Assignment
Would you print all of the entries exactly, please, but without their pictures?

[[ Raw data, beginning ]]

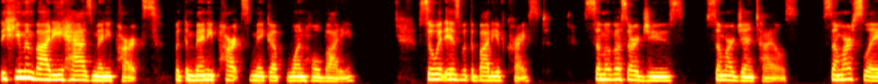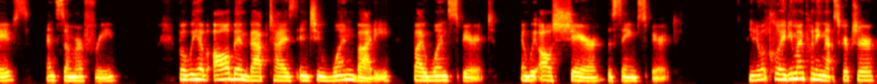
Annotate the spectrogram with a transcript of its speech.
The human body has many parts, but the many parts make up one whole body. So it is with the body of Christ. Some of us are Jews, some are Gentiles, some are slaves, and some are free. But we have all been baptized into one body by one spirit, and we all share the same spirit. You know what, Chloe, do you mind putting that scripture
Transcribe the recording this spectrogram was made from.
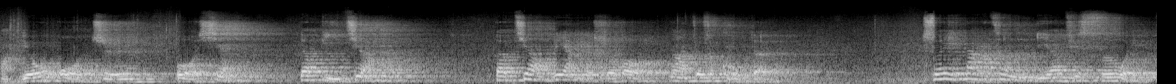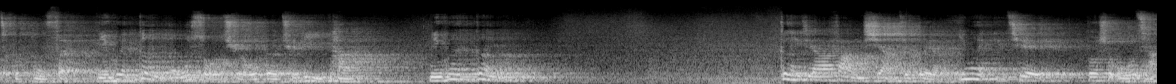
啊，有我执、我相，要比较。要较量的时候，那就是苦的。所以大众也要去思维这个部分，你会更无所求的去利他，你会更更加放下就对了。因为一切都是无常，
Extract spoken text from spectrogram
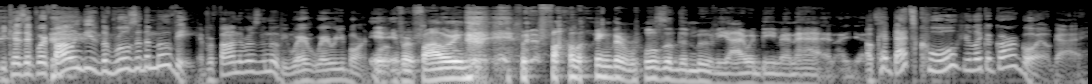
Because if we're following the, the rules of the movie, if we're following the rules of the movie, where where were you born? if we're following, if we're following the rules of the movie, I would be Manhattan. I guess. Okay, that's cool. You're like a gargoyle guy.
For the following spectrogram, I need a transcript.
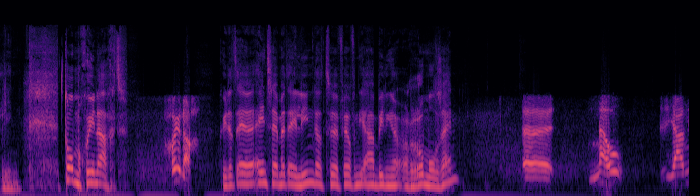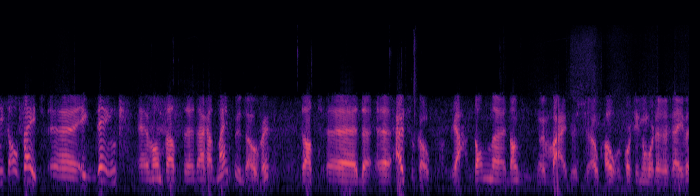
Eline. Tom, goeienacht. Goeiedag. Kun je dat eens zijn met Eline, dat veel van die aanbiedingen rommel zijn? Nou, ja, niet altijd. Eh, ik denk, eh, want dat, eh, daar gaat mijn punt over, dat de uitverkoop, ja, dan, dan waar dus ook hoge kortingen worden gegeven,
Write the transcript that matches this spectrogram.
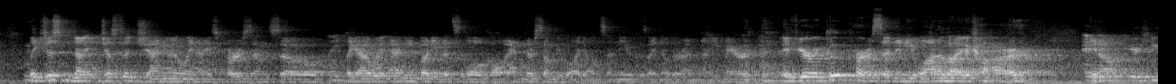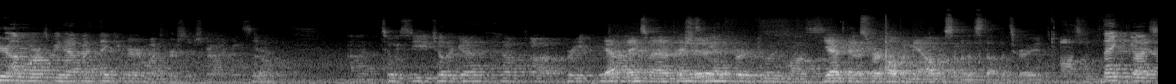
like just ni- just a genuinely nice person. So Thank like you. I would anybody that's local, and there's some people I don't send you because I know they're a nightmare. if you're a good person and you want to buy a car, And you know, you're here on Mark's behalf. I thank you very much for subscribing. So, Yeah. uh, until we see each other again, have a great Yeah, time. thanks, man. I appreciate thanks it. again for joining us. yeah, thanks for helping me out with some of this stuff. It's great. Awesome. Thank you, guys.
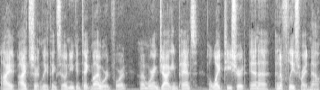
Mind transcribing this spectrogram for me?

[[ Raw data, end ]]

Task answer
Annotate the spectrogram with a transcript of its speech.
The human body has many parts, but the many parts make up one whole body. So it is with the body of Christ. Some of us are Jews, some are Gentiles, some are slaves, and some are free. But we have all been baptized into one body by one spirit, and we all share the same spirit. You know what, Chloe, do you mind putting that scripture
Transcribe the recording this spectrogram was made from.
啊，有我执、我相，要比较。要较量的时候，那就是苦的。所以大众也要去思维这个部分，你会更无所求的去利他，你会更更加放下就对了。因为一切都是无常，
Extract spoken text from spectrogram
Because if we're following the, the rules of the movie, if we're following the rules of the movie, where where were you born? if we're following, if we're following the rules of the movie, I would be Manhattan. I guess. Okay, that's cool. You're like a gargoyle guy.
For the following spectrogram, I need a transcript.
Eline. Tom, goeienacht. Goeiedag. Kun je dat eens zijn met Eline, dat veel van die aanbiedingen rommel zijn? Nou, ja, niet altijd. Eh, ik denk, eh, want dat, eh, daar gaat mijn punt over, dat de uitverkoop, ja, dan, dan waar dus ook hoge kortingen worden gegeven,
Write the transcript that matches this spectrogram.
like just ni- just a genuinely nice person. So Thank like you. I would anybody that's local, and there's some people I don't send you because I know they're a nightmare. if you're a good person and you want to buy a car, And you know, you're here on Mark's behalf. I thank you very much for subscribing. So, Yeah. uh, until we see each other again, have a great Yeah, time. thanks, man. I appreciate thanks it. again for joining us. yeah, thanks for helping me out with some of this stuff. It's great. Awesome. Thank you, guys.
Mind transcribing this spectrogram for me?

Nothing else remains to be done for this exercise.